*WHAT THE TASK ASKS*: Each record is to be repeated exactly as it stands below.

------------------------------------------------------------------------

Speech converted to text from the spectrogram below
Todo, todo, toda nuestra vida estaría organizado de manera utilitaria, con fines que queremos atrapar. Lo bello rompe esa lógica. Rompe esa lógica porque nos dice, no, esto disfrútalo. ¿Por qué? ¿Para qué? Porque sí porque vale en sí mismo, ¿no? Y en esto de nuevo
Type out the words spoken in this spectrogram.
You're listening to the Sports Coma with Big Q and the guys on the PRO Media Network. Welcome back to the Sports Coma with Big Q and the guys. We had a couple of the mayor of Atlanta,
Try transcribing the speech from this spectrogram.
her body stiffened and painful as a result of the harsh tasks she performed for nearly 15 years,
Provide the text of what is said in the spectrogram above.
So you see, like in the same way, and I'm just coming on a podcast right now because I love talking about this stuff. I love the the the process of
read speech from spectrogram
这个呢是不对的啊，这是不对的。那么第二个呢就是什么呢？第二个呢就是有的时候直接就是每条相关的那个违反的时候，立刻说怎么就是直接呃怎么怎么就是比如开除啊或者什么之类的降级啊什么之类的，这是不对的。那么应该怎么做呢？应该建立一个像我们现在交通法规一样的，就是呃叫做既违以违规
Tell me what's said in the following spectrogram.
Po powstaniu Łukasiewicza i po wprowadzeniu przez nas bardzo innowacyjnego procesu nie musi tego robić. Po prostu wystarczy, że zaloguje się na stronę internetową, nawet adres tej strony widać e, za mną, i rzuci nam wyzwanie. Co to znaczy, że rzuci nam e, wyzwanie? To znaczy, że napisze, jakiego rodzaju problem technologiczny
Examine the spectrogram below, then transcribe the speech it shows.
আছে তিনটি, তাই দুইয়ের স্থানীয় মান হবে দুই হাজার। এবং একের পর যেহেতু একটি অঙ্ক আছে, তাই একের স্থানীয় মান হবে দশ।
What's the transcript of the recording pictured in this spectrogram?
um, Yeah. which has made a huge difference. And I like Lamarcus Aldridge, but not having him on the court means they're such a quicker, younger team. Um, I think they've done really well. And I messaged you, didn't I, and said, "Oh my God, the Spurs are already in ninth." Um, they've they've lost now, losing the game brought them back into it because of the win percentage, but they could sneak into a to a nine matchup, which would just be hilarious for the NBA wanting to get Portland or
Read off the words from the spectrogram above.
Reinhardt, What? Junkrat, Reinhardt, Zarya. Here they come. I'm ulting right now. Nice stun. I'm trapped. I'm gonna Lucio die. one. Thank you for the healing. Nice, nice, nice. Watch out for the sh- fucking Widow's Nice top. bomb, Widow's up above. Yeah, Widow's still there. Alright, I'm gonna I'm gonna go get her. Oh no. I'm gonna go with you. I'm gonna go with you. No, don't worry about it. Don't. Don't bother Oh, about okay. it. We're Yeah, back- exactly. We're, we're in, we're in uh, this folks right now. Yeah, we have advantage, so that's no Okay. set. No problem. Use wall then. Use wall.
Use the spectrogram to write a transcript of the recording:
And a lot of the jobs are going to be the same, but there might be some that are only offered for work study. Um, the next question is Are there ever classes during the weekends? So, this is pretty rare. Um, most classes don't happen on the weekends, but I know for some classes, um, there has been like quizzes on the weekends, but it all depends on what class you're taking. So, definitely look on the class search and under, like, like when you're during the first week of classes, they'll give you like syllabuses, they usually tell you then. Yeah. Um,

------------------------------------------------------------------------

*YOUR SOLUTION*:
Speech converted to text from the spectrogram below
Todo, todo, toda nuestra vida estaría organizado de manera utilitaria, con fines que queremos atrapar. Lo bello rompe esa lógica. Rompe esa lógica porque nos dice, no, esto disfrútalo. ¿Por qué? ¿Para qué? Porque sí porque vale en sí mismo, ¿no? Y en esto de nuevo
Type out the words spoken in this spectrogram.
You're listening to the Sports Coma with Big Q and the guys on the PRO Media Network. Welcome back to the Sports Coma with Big Q and the guys. We had a couple of the mayor of Atlanta,
Try transcribing the speech from this spectrogram.
her body stiffened and painful as a result of the harsh tasks she performed for nearly 15 years,
Provide the text of what is said in the spectrogram above.
So you see, like in the same way, and I'm just coming on a podcast right now because I love talking about this stuff. I love the the the process of
read speech from spectrogram
这个呢是不对的啊，这是不对的。那么第二个呢就是什么呢？第二个呢就是有的时候直接就是每条相关的那个违反的时候，立刻说怎么就是直接呃怎么怎么就是比如开除啊或者什么之类的降级啊什么之类的，这是不对的。那么应该怎么做呢？应该建立一个像我们现在交通法规一样的，就是呃叫做既违以违规
Tell me what's said in the following spectrogram.
Po powstaniu Łukasiewicza i po wprowadzeniu przez nas bardzo innowacyjnego procesu nie musi tego robić. Po prostu wystarczy, że zaloguje się na stronę internetową, nawet adres tej strony widać e, za mną, i rzuci nam wyzwanie. Co to znaczy, że rzuci nam e, wyzwanie? To znaczy, że napisze, jakiego rodzaju problem technologiczny
Examine the spectrogram below, then transcribe the speech it shows.
আছে তিনটি, তাই দুইয়ের স্থানীয় মান হবে দুই হাজার। এবং একের পর যেহেতু একটি অঙ্ক আছে, তাই একের স্থানীয় মান হবে দশ।
What's the transcript of the recording pictured in this spectrogram?
um, Yeah. which has made a huge difference. And I like Lamarcus Aldridge, but not having him on the court means they're such a quicker, younger team. Um, I think they've done really well. And I messaged you, didn't I, and said, "Oh my God, the Spurs are already in ninth." Um, they've they've lost now, losing the game brought them back into it because of the win percentage, but they could sneak into a to a nine matchup, which would just be hilarious for the NBA wanting to get Portland or
Read off the words from the spectrogram above.
Reinhardt, What? Junkrat, Reinhardt, Zarya. Here they come. I'm ulting right now. Nice stun. I'm trapped. I'm gonna Lucio die. one. Thank you for the healing. Nice, nice, nice. Watch out for the sh- fucking Widow's Nice top. bomb, Widow's up above. Yeah, Widow's still there. Alright, I'm gonna I'm gonna go get her. Oh no. I'm gonna go with you. I'm gonna go with you. No, don't worry about it. Don't. Don't bother Oh, about okay. it. We're Yeah, back- exactly. We're, we're in, we're in uh, this folks right now. Yeah, we have advantage, so that's no Okay. set. No problem. Use wall then. Use wall.
Use the spectrogram to write a transcript of the recording:
And a lot of the jobs are going to be the same, but there might be some that are only offered for work study. Um, the next question is Are there ever classes during the weekends? So, this is pretty rare. Um, most classes don't happen on the weekends, but I know for some classes, um, there has been like quizzes on the weekends, but it all depends on what class you're taking. So, definitely look on the class search and under, like, like when you're during the first week of classes, they'll give you like syllabuses, they usually tell you then. Yeah. Um,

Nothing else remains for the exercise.